I write to you just as Tisha Be'av is about to begin. Two years ago, I sat in a Jerusalem playground on Tisha Be'av with my children, listening to their laughter in a thriving city, wondering why I was stepping into the ritual sadness commemorating Jerusalem's destructions.
I still wonder. I'm not sure about Tisha Be'av, and I imagine I'm not alone. Theologically speaking, many of us believe about God's involvement in politics quite differently from the Book of Eicha, which we'll read tonight at 8pm at shul (please do not forget a flashlight). The rituals of mourning (refraining, as on Yom Kippur, from pleasure) are ones that seem foreign to our contemporary Jewish sensibilities. And yet, some of us will join Tuesday morning at 8am at Beth Israel for davening and communal learning (10am) as we mourn in unity. Then we'll begin our transition from mourning to national comfort with Mincha at Netivot Shalom Tuesday at 7:15pm.
What does all this mean to us? Aren't we past all that? Hasn't the Jewish People emerged from its fragility? Related: how can we we imagine a loss of our sacred home? What does the deep sadness of Tisha Be'av mean in our beautiful Jewish home on University Avenue? Why enter into a period of historic Jewish mourning when Jewish children can once again play in Jerusalem - and in Berkeley?
My precious community, I write to you plainly about where my heart is on the eve of Tisha Be'av this year. All is not well in the Jewish world. Not in Israel, nor at home. Tisha Be'av is all too relevant this year.
The CNS chevreh that traveled to Israel this summer encountered much that is in need of dire healing. Some of us are planning a return on the Masorti Foundation Leadership Mission this January to learn more deeply about one particular challenge. The growing social protests in Israel, the continuing challenges of inter-religious conversation, and Israeli Jewish pluralism are challenges that, in the words of Masorti Rabbi Andrew Sacks:
"...strike at the heart of Jewish democracy.
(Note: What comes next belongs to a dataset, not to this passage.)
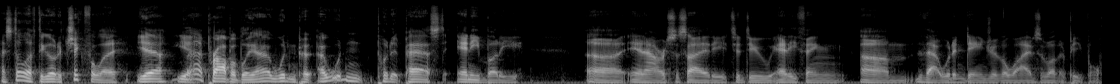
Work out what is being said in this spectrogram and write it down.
I still have to go to Chick Fil A. Yeah, Yeah. eh, probably. I wouldn't put I wouldn't put it past anybody uh, in our society to do anything um, that would endanger the lives of other people.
The government must alter national priorities in a profound and comprehensive manner, to be attentive to the cry of the people and to preserve our uniquely valuable homeland. (http://www.forward.com/issues/2011-08-19/)"
And, back "home" in Berkeley, the CNS Board has been working intensely to launch a Capital Campaign in time to meet our financial obligations and continue our life as a vibrant and powerful sacred Jewish home. This is no exaggeration. These next few months will determine the fate of our precious community at Netivot Shalom as we confront our current financial situation with open eyes and firm hearts. While we have grown from 280 to 418 households in four years, with more each day finding their dreams cared for at Netivot Shalom, we also carry the debt of a beautiful building and the considerable expense of a professional staff worthy of our mission. Netivot Shalom is a place where children and grown-ups learn, and laugh, and cry - and feel. That is an expensive set of commitments, which is upon us to embrace with passion and creativity this year.
We have serious work ahead this year. Tisha Be'av 5771 is our clarion wake-up call, as a People, and as a shul community. We will sit on the floor tonight, reciting words of historic Jewish anguish. And tomorrow, we will rise and commit ourselves to doing everything in our power - and then some - to foment Jewish strength and hope.
I do wonder about Tisha Be'av. But that's because I can't wait to laugh and play as a Jew. That's what my soul aches for today. That's the very dream of the Book of Eicha - to be safe enough to laugh as a Jew.
May the legacy of Netivot Shalom be strong, long, and secure.
May our People, community by community, be rebuilt every day.
I had a beautiful day today. I stood with my sister, a passionate rabbi serving the U.S. Navy as a chaplain, at the World War II Memorial in Washington D.C. We remembered our grandfather of blessed memory, who fought for America and shared hard-earned wisdom with his children and grandchildren.
I looked to my right and saw the Washington Monument. Looked to my left at the Lincoln Memorial. I read quotes engraved on massive stones. And I felt, to my core, one sad feeling: too much war.
Too. Much. War.
The quotes and certain retellings of history would have me believe that we fought for pure purposes: we fought for religious freedom, we fought to end slavery, we fought for freedom for all humanity, we fought to end tyranny. But it's also true that we fought (and fight) for economic interests. It&…